We're a nation of cowards -- or at least the attorney general of the United States thinks we are. In a speech at the Justice Department celebrating Black History Month, Attorney General Eric Holder said: "Though this nation has proudly thought of itself as an ethnic melting pot, in things racial we have always been and continue to be, in too many ways, essentially a nation of cowards." It seems a rather peculiar statement coming from the first black attorney general, moreover, one appointed by the first black man elected president.
Holder's complaint is that, "We, as average Americans, simply do not talk enough with each other about race." But is that really what the country needs: an extended conversation on race? Bill Clinton proposed a similar idea back when he was in office. He called it a National Conversation on Race and hosted several town hall events around the country with lots of media hype. There was much finger-pointing -- at whites, of course -- and little serious analysis of the real challenges the black community faces.
The problem is not that we talk too little about race but that our discussion is often irrelevant to the problems at hand. When Holder and Clinton talk about confronting racial issues, what they really want is a national therapy session in which whites admit that their prejudice and discrimination -- past and present -- is responsible for all the ills that beset blacks today.
Well, sorry, it just isn't so. And if we're going to have an honest discussion about race, let's begin by defining the problem.
There are still large differences between whites and blacks in this society on everything from education to earnings to crime rates.

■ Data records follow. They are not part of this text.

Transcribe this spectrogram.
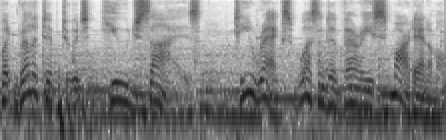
But relative to its huge size, T-Rex wasn't a very smart animal.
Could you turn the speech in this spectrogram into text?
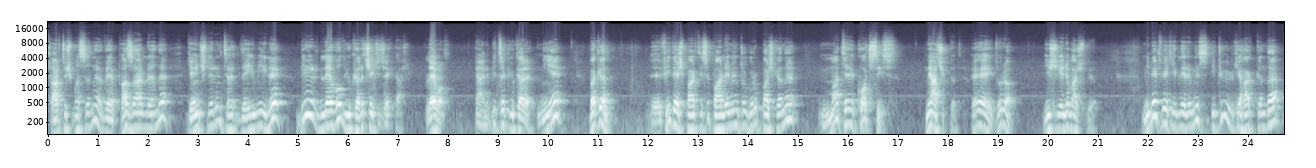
tartışmasını ve pazarlığını gençlerin deyimiyle bir level yukarı çekecekler. Level. Yani bir tık yukarı. Niye? Bakın e, Fidesz Partisi Parlamento Grup Başkanı Mate Koçsis ne açıkladı? Hey durun. İş yeni başlıyor. Milletvekillerimiz iki ülke hakkında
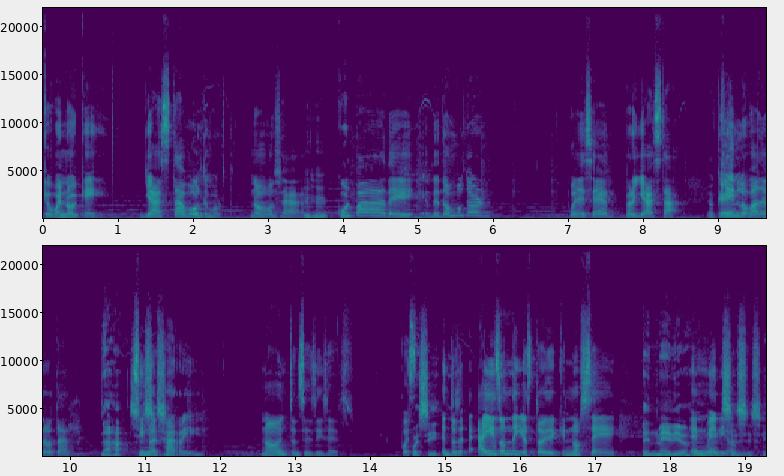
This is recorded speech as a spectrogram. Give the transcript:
que bueno, que ya está Voldemort, ¿no? O sea, culpa de, de Dumbledore puede ser, pero ya está. ¿Quién lo va a derrotar? Ajá. Si sí, no sí, es sí. Harry, ¿no? Entonces dices, pues, Pues sí. Entonces ahí es donde yo estoy de que no sé. En medio. En medio. Sí, sí, sí.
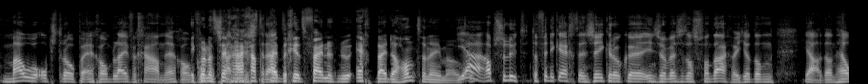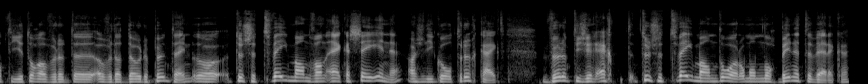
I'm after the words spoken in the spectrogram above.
het mouwen opstropen en gewoon blijven gaan. Hè. Gewoon Ik wou net zeggen, hij, gaat, hij begint Feyenoord nu echt bij de hand te nemen ook. ja, absoluut. Dat vind ik echt. En zeker ook eh, in zo'n wedstrijd als vandaag, weet je, dan, ja, dan helpt hij je toch over, het, eh, over dat dode punt heen. Door, tussen twee man van RKC in, hè, als je die goal terugkijkt, wurmt hij zich echt tussen twee man door om hem nog binnen te werken.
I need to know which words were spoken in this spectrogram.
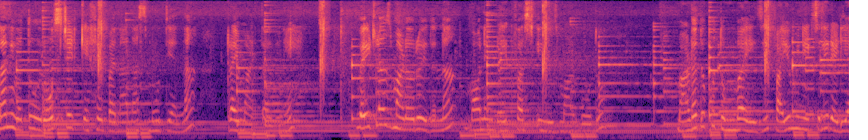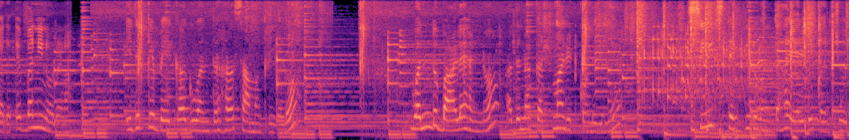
ನಾನಿವತ್ತು ರೋಸ್ಟೆಡ್ ಕೆಫೆ ಬನಾನಾ ಸ್ಮೂತಿಯನ್ನು ಟ್ರೈ ಮಾಡ್ತಾ ಇದ್ದೀನಿ. ವೆಯ್ಟ್ ಲಾಸ್ ಮಾಡೋರು ಇದನ್ನು ಮಾರ್ನಿಂಗ್ ಬ್ರೇಕ್ಫಾಸ್ಟ್ಗೆ ಯೂಸ್ ಮಾಡ್ಬೋದು. ಮಾಡೋದಕ್ಕೂ ತುಂಬ ಈಸಿ ಫೈವ್ ಮಿನಿಟ್ಸಲ್ಲಿ ರೆಡಿ ಆಗುತ್ತೆ. ಬನ್ನಿ ನೋಡೋಣ. ಇದಕ್ಕೆ ಬೇಕಾಗುವಂತಹ ಸಾಮಗ್ರಿಗಳು. ಒಂದು ಬಾಳೆಹಣ್ಣು, ಅದನ್ನು ಕಟ್ ಮಾಡಿ ಇಟ್ಕೊಂಡಿದ್ದೀನಿ ಸೀಡ್ಸ್ ತೆಗೆದಿರುವಂತಹ ಎರಡು ಖರ್ಜೂರ,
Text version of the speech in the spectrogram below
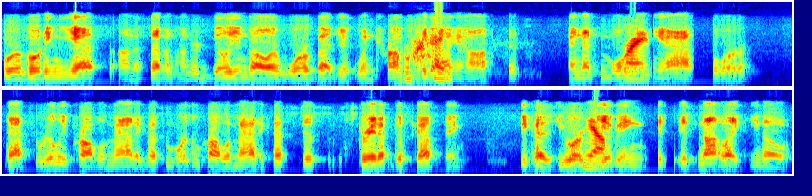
who are voting yes on a seven hundred billion dollar war budget when Trump's the guy in office and that's more Right. than he asked for, that's really problematic. That's more than problematic. That's just straight up disgusting. Because you are Yeah. giving it's it's not like, you know,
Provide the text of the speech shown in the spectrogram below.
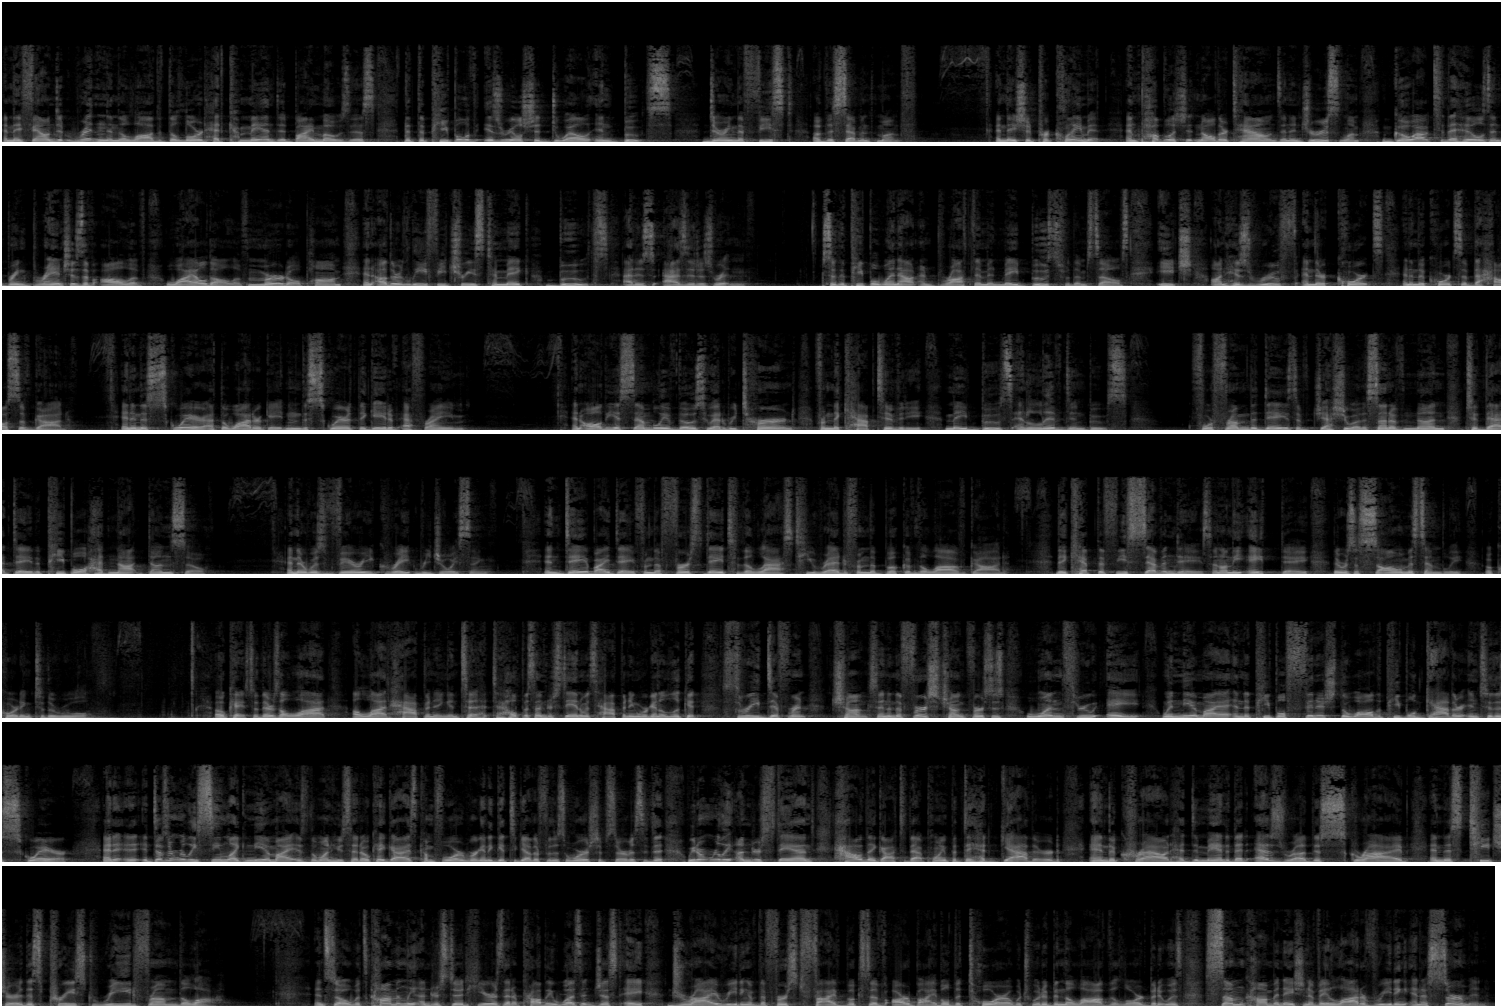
And they found it written in the law that the Lord had commanded by Moses that the people of Israel should dwell in booths, during the feast of the seventh month. And they should proclaim it and publish it in all their towns and in Jerusalem. Go out to the hills and bring branches of olive, wild olive, myrtle, palm, and other leafy trees to make booths, as it is written. So the people went out and brought them and made booths for themselves, each on his roof and their courts and in the courts of the house of God, and in the square at the water gate, and in the square at the gate of Ephraim. And all the assembly of those who had returned from the captivity made booths and lived in booths. For from the days of Jeshua, the son of Nun, to that day, the people had not done so. And there was very great rejoicing. And day by day, from the first day to the last, he read from the book of the law of God. They kept the feast seven days, and on the eighth day, there was a solemn assembly according to the rule. Okay, so there's a lot, a lot happening. And to, to help us understand what's happening, we're going to look at three different chunks. And in the first chunk, verses 1 through 8, when Nehemiah and the people finish the wall, the people gather into the square. And it, it doesn't really seem like Nehemiah is the one who said, okay, guys, come forward. We're going to get together for this worship service. We don't really understand how they got to that point, but they had gathered and the crowd had demanded that Ezra, this scribe and this teacher, this priest, read from the law. And so, what's commonly understood here is that it probably wasn't just a dry reading of the first five books of our Bible, the Torah, which would have been the law of the Lord, but it was some combination of a lot of reading and a sermon.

But does racial discrimination explain why black high school graduates, on average, read four grade levels lower than whites? Is employment discrimination wholly to blame for the differences in average earnings between whites and blacks?
Is racism responsible for the fact that blacks are more likely than whites to be the victims of violent crimes? Then how do you explain that in 2005, according to Holder's own Department of Justice, black males between the ages of 14-24 represented only 1 percent of the population but committed almost 28 percent of homicides, and their victims were overwhelmingly other blacks?

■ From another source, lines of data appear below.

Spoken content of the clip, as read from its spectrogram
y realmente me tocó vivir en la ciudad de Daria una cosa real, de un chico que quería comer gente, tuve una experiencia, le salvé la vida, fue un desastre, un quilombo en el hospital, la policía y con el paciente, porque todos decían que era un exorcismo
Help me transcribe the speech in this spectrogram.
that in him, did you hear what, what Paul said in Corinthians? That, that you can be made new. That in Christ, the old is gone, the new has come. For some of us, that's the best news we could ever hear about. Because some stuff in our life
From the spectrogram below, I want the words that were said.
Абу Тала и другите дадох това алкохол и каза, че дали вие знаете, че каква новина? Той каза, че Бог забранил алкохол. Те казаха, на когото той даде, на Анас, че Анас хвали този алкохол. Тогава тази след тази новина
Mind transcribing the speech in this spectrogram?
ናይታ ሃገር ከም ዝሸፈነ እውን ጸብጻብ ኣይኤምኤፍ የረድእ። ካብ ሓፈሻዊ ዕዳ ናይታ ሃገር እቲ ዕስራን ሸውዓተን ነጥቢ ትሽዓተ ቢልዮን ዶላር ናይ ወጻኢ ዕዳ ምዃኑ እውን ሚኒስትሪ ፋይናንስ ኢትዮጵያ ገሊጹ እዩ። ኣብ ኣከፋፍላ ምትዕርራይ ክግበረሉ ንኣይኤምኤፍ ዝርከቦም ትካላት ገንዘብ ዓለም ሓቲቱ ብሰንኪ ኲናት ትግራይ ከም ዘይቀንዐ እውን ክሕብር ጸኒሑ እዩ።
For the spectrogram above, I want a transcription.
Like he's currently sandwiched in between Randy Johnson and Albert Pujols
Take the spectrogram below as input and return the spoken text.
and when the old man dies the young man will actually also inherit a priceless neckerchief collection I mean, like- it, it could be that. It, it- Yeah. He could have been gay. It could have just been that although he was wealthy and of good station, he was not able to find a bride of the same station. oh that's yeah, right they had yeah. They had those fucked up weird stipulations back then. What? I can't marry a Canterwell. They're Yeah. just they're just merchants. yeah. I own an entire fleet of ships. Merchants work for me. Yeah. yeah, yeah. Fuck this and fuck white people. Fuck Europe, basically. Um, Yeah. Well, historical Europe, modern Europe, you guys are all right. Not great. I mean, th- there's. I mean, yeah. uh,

How about out-of-wedlock birth rates? Does racial discrimination explain why 70 percent of black children are born to single women, compared with 25 percent of white children?
In fact, many of these problems are interrelated -- and they have virtually nothing to do with discrimination or racism.
Sure, many inner-city black children attend lousy schools that do a poor job of teaching them to read and write. But those school districts are often run by black superintendents in cities governed by black elected officials, not some modern-day incarnation of the Ku Klux Klan. Nor is money the explanation. Boston, Chicago, and St. Louis, for example, spend more to educate their largely black and Latino students than the surrounding suburbs do on their largely white student populations.
And poor educational performance turns into lower wages for black workers. Only 17 percent of blacks hold a college degree compared with a third of whites. Is it any wonder then that blacks earn, on average, only about 80 percent of what whites earn?
If Attorney General Holder is really interested in improving the status of blacks, he could begin by addressing the issue of personal responsibility. The decision to have a child out of wedlock has enormous consequences for single moms and the children they bring into the world. If there is one factor above others that explains the huge differences between the well-being of whites and blacks in this society, it is that so many black children grow up in homes with no fathers. Those children do more poorly in school, are more likely to get in trouble with the law, and become single parents themselves, thus perpetuating a destructive cycle of despair.
So, by all means, let's have some honesty in our discussions of race during Black History Month. Let's begin by having our most prominent black elected and appointed officials show a little courage by speaking out on the real problems in the black community, not the chimera of white oppression and unacknowledged guilt.